Starting at the line that holds "Answer: ə˨˦" and stopping at the line that holds "Mel spectrogram of a recording, in", restate the records below word for word, with both of those lines included.

(MATERIAL TO PROCESS begins)

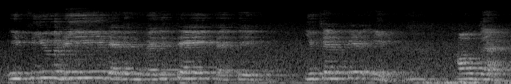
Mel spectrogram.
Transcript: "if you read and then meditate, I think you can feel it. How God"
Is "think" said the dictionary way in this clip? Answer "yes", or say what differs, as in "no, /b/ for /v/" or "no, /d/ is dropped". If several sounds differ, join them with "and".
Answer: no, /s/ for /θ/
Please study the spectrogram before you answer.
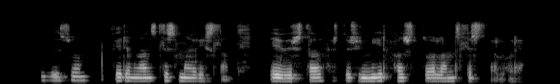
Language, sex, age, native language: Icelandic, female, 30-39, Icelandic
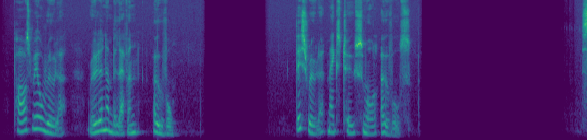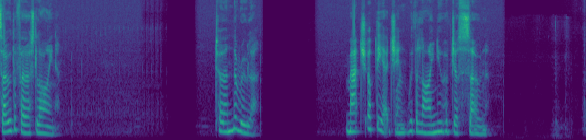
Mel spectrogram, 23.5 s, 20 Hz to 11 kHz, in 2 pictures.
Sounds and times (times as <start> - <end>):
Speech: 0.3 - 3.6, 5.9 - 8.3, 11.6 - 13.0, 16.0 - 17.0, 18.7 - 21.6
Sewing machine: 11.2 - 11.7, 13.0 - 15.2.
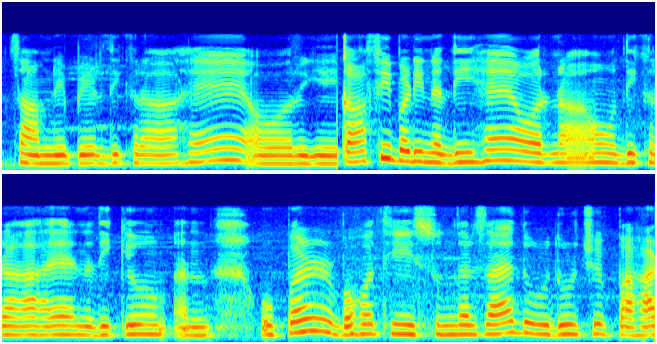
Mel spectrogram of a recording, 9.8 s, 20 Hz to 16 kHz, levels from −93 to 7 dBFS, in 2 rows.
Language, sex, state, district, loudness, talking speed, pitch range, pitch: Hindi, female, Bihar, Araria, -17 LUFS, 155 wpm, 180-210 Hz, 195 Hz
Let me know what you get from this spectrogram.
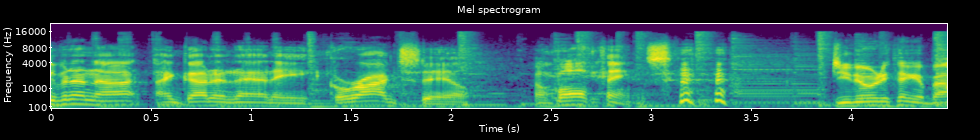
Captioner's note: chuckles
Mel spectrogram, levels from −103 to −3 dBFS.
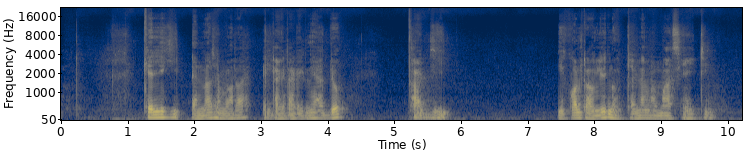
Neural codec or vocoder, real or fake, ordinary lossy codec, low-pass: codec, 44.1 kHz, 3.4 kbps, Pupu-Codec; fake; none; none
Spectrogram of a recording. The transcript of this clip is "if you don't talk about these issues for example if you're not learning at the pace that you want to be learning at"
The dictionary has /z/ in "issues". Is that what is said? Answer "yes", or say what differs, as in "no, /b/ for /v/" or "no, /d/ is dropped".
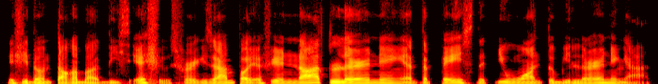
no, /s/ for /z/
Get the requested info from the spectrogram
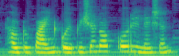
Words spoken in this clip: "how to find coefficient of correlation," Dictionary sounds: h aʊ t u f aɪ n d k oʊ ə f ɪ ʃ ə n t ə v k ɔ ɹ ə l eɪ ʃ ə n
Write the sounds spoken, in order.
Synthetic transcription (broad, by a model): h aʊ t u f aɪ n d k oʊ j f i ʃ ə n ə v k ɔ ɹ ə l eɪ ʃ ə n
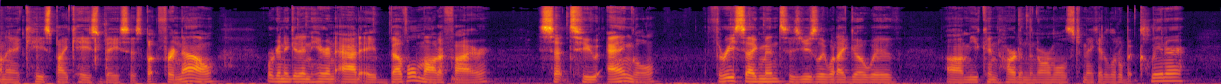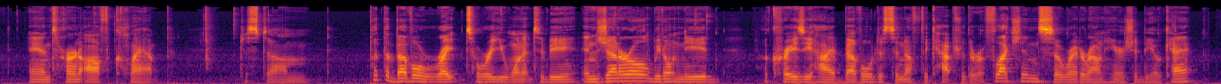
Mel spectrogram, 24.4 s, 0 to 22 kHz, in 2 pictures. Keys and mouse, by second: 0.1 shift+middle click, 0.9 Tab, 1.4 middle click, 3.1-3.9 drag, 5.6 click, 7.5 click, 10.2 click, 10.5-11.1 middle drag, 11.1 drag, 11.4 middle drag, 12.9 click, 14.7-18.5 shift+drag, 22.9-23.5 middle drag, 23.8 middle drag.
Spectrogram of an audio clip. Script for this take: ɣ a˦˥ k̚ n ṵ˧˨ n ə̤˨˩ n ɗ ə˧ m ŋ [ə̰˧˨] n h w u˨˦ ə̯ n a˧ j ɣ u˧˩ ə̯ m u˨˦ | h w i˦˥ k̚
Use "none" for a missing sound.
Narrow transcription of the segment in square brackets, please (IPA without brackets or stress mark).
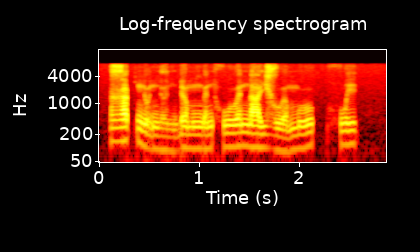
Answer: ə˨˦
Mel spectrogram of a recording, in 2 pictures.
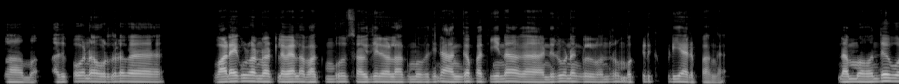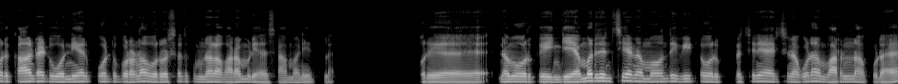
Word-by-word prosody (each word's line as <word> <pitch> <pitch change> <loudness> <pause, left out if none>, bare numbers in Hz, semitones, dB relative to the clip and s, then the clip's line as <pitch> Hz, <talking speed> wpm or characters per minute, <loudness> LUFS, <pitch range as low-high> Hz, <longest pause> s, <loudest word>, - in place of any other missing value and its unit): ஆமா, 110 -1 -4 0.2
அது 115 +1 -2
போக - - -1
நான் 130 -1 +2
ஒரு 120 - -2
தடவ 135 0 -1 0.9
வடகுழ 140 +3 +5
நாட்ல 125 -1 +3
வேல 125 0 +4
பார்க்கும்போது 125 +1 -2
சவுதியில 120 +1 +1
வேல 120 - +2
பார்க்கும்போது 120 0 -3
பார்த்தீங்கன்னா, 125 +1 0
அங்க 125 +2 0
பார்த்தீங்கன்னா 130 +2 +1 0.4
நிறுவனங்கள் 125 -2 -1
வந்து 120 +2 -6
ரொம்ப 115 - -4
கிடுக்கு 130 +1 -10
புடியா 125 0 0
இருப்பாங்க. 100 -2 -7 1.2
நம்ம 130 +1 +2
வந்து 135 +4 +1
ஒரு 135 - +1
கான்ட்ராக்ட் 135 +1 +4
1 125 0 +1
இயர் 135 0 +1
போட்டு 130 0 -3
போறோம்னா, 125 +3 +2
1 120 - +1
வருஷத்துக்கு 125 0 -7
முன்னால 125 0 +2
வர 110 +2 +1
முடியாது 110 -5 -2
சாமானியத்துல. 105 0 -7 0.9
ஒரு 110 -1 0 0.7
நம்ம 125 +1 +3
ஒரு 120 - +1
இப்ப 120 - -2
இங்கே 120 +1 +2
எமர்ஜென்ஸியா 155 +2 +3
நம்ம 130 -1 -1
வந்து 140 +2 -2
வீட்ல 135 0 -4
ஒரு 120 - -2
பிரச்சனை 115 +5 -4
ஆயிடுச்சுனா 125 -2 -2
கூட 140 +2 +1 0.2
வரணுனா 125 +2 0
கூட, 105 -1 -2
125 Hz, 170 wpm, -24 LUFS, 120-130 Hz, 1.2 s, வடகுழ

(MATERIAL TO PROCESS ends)

TASK OUTPUT
Answer: ə˨˦
Mel spectrogram of a recording, in 2 pictures.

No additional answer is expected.